Nuclepore filter collection with subsequent electron microscopy analysis for nanosized agglomerates (20-500 nm in mobility diameter) was carried out to examine the feasibility of the method to assess the personal engineered nanoparticle exposure. The number distribution of the nanoparticles collected on the filter surface was obtained by visual counting and converted to the distribution in the air using validated capillary tube models. The model was validated by studying the overall penetrations of nanoparticles (Ag and soot) with different agglomeration degrees through 1 μm pore diameter Nuclepore filters at different face velocities (2-15 cm/s). In the model, the effects of the maximum length of agglomerates on interception deposition and the dynamic shape factor on impaction deposition were taken into account. Results showed that the data of the overall penetration were in very good agreement with the properly applied models. A good agreement of filter surface collection between the validated model and the SEM analysis of this study was obtained, indicating a correct particle number distribution in the air can be converted from the Nuclepore filter surface collection and this method can be applied for quantitative engineered nanoparticle exposure assessment.
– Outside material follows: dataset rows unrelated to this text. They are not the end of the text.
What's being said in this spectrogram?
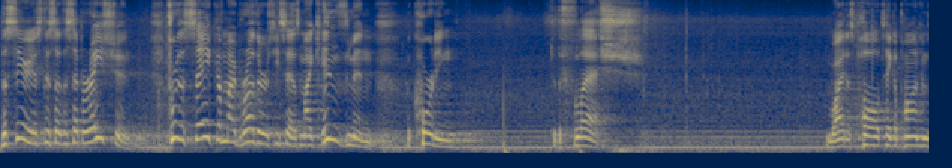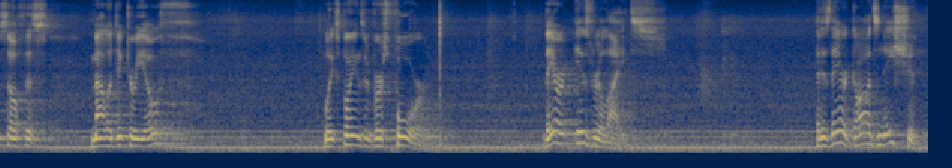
the seriousness of the separation. For the sake of my brothers, he says, my kinsmen, according to the flesh. Why does Paul take upon himself this maledictory oath? Well, he explains in verse 4 they are Israelites. That is, they are God's nation.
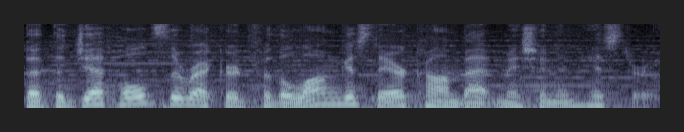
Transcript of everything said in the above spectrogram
that the jet holds the record for the longest air combat mission in history?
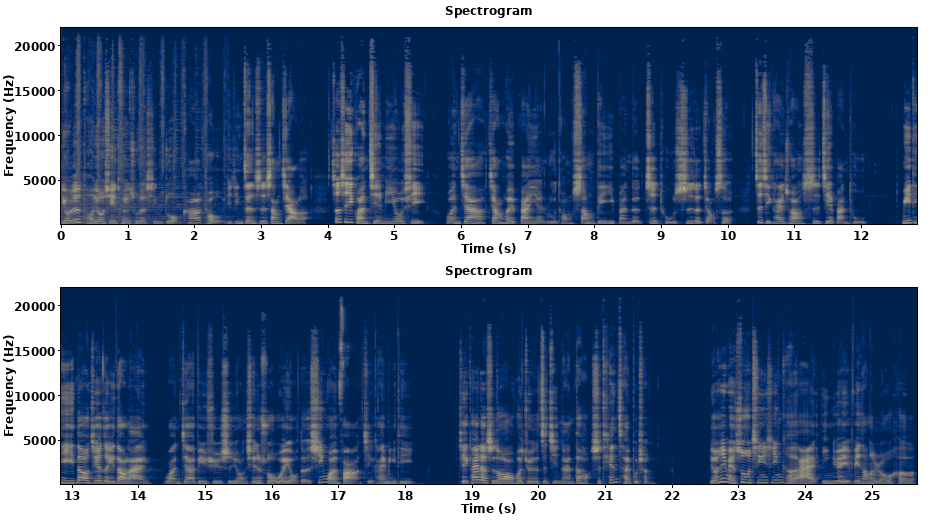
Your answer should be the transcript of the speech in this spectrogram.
由日头游戏推出的新作《Carto》已经正式上架了。这是一款解谜游戏，玩家将会扮演如同上帝一般的制图师的角色，自己开创世界版图。谜题一道接着一道来，玩家必须使用前所未有的新玩法解开谜题。解开的时候会觉得自己难道是天才不成？游戏美术清新可爱，音乐也非常的柔和。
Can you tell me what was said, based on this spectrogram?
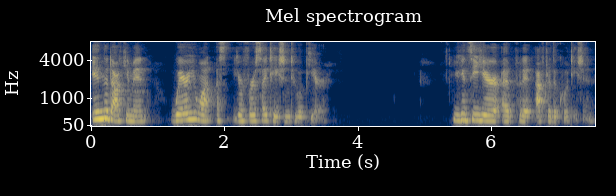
in the document where you want your first citation to appear. You can see here I've put it after the quotation.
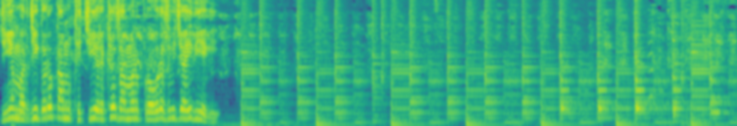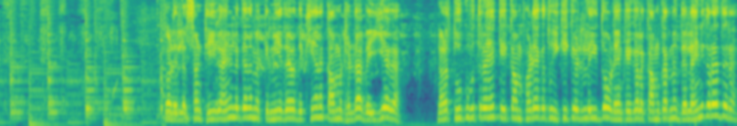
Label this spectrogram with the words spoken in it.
ਜਿਵੇਂ ਮਰਜ਼ੀ ਕਰੋ ਕੰਮ ਖਿੱਚੀਏ ਰੱਖਿਓ ਸਾਮਾਂ ਨੂੰ ਪ੍ਰੋਗਰੈਸ ਵੀ ਚਾਹੀਦੀ ਹੈਗੀ। ਤੁਹਾਡੇ ਲੱਸਣ ਠੀਕ ਆ ਨਹੀਂ ਲੱਗਾ ਤਾਂ ਮੈਂ ਕਿੰਨੀ ਦੇਰ ਦੇਖੀਆਂ ਨਾ ਕੰਮ ਠੰਡਾ ਪਈ ਹੈਗਾ। ਨਾਲ ਤੂੰ ਕਬੂਤਰ ਇਹ ਕੀ ਕੰਮ ਫੜਿਆ ਕਿ ਤੂੰ ਇੱਕ ਕਿਹੜੇ ਲਈ ਦੌੜਿਆ ਕਿ ਗੱਲ ਕੰਮ ਕਰਨ ਦਿਲ ਹੀ ਨਹੀਂ ਕਰਿਆ ਤੇਰਾ?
Bibliographical noteFunding Information:
Acknowledgments This work was supported by the NSF Grant (Award ID: 1056479) on ‘‘Real Time Measurement of Agglomerated or Aggregated Airborne Nanoparticles Released From a Manufacturing Process and Their Transport Characteristics’’. Financial support by the European Committee for Standardisation in the frame of mandate M/461 ‘‘Standardisation activities regarding nanotechnologies and nanomaterials’’ is acknowledged. The authors thank the support of members of the Center for Filtration Research: 3 M Corporation, Boeing Commercial Airplanes, Cummins Filtration Inc., Donaldson Company, Inc., Entegris, Inc., Hollingsworth & Vose Company, MANN ? HUMMEL GMBH, MSP Corporation, Samsung Electronics Co., Ltd, Shigematsu Works Co., Ltd, TSI Inc., and W. L. Gore & Associates, Inc., and the affiliate member National Institute for Occupational Safety and Health (NIOSH). Parts of this work were carried out in the Characterization Facility, University of Minnesota, a member of the NSF-funded Materials Research Facilities Network (www.mrfn.org) via the MRSEC program. One of the authors, Heinz Fissan, acknowledges the support by the Institute of Energy and Environmental Technology (IUTA), Duisburg, Germany.
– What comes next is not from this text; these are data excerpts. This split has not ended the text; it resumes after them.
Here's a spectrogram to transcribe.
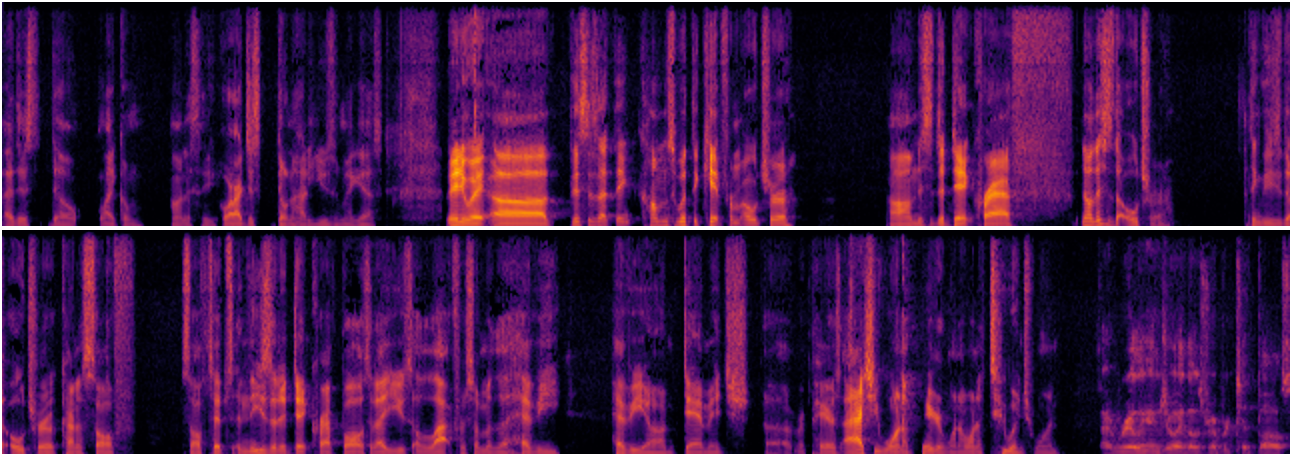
I just don't like them honestly, or I just don't know how to use them. I guess. But anyway, uh, this is I think comes with the kit from Ultra. Um, this is the Dent Craft. No, this is the Ultra. I think these are the Ultra kind of soft, soft tips, and these are the Dent Craft balls that I use a lot for some of the heavy, heavy um damage uh repairs. I actually want a bigger one. I want a two inch one. I really enjoy those rubber tip balls.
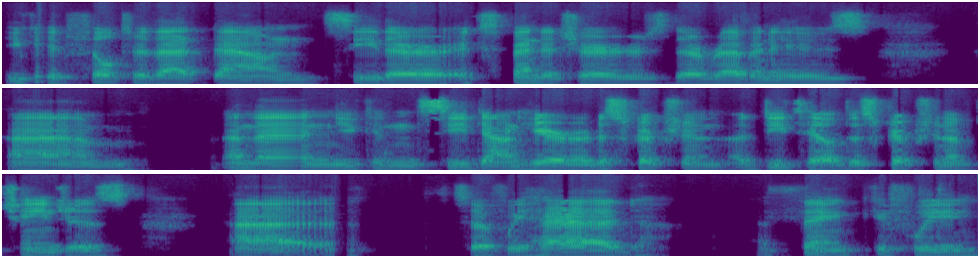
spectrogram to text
you could filter that down, see their expenditures, their revenues, um, and then you can see down here a description, a detailed description of changes. Uh, so if we had, I think if we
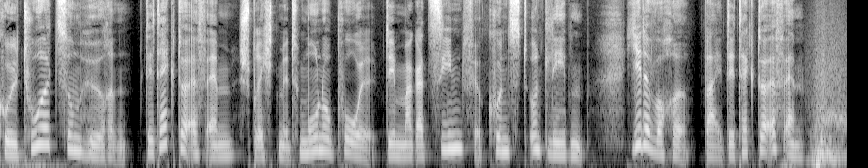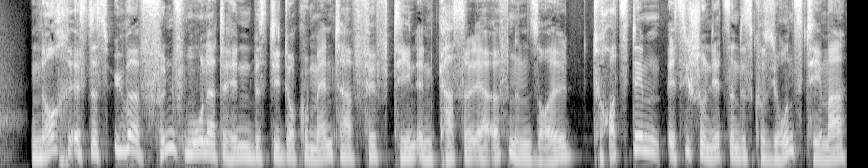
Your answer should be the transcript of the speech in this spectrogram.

- Capillary tube model
- Engineered aggregates and agglomerates
- Exposure assessment
- Fractal dimension
- Nanoparticle size distribution
- Nuclepore filter